A Florida appellate court recently issued an opinion addressing whether a plaintiff could hold a university teaching hospital liable for medical malpractice. The main issue turned on whether sovereign immunity protects the university teaching hospital involved in the case.
In 2004, the university and healthcare system agreed to an affiliation contract that provided that the woman’s treating doctor was a university faculty member and employee. The agreement included an agreement between the doctor and the healthcare system, where the doctor would treat the system’s indigent patients. In 2011, the Florida lawmakers amended 768.28, Florida Statutes, thereby replacing the 2004 affiliation agreement. The amendment covered all patients’ care and provided that all university employees and faculty were acting as an agent of the healthcare system.

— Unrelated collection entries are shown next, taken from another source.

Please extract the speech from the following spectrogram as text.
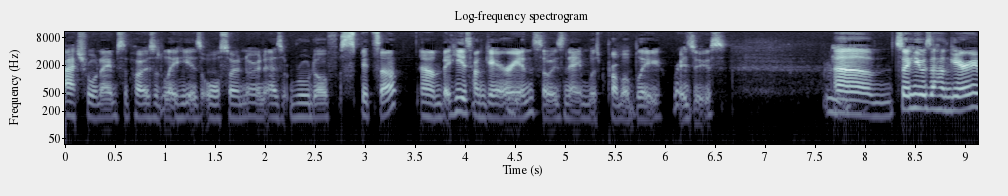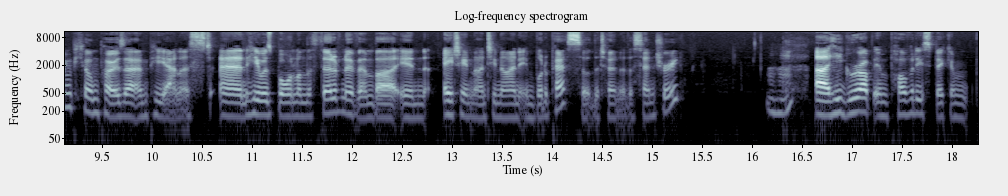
actual name. Supposedly, he is also known as Rudolf Spitzer, um, but he is Hungarian, so his name was probably Jesus. Um, so he was a Hungarian composer and pianist, and he was born on the 3rd of November in 1899 in Budapest, so at the turn of the century. Uh, he grew up in poverty-stricken.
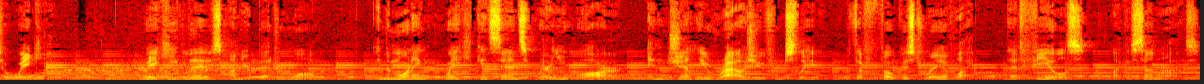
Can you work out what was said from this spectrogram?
to Wakey. Wakey lives on your bedroom wall. In the morning, Wakey can sense where you are and gently rouse you from sleep with a focused ray of light that feels like a sunrise,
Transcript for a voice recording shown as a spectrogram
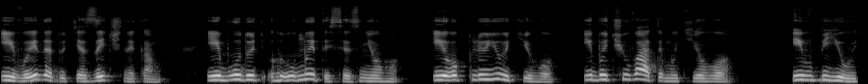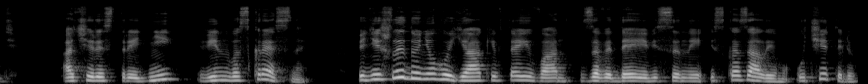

The record indicates that the woman received treatment for an illness with several doctors employed by a teaching hospital where the university provides healthcare services. She alleged that her doctors’ failure to prescribed appropriate medication resulted in her disabilities. The plaintiff filed a medical malpractice lawsuit against several parties, including the healthcare system, the university, and her treating physician. In response to the medical malpractice lawsuit, the university contended that they were entitled to immunity under Florida’s sovereign immunity statutes.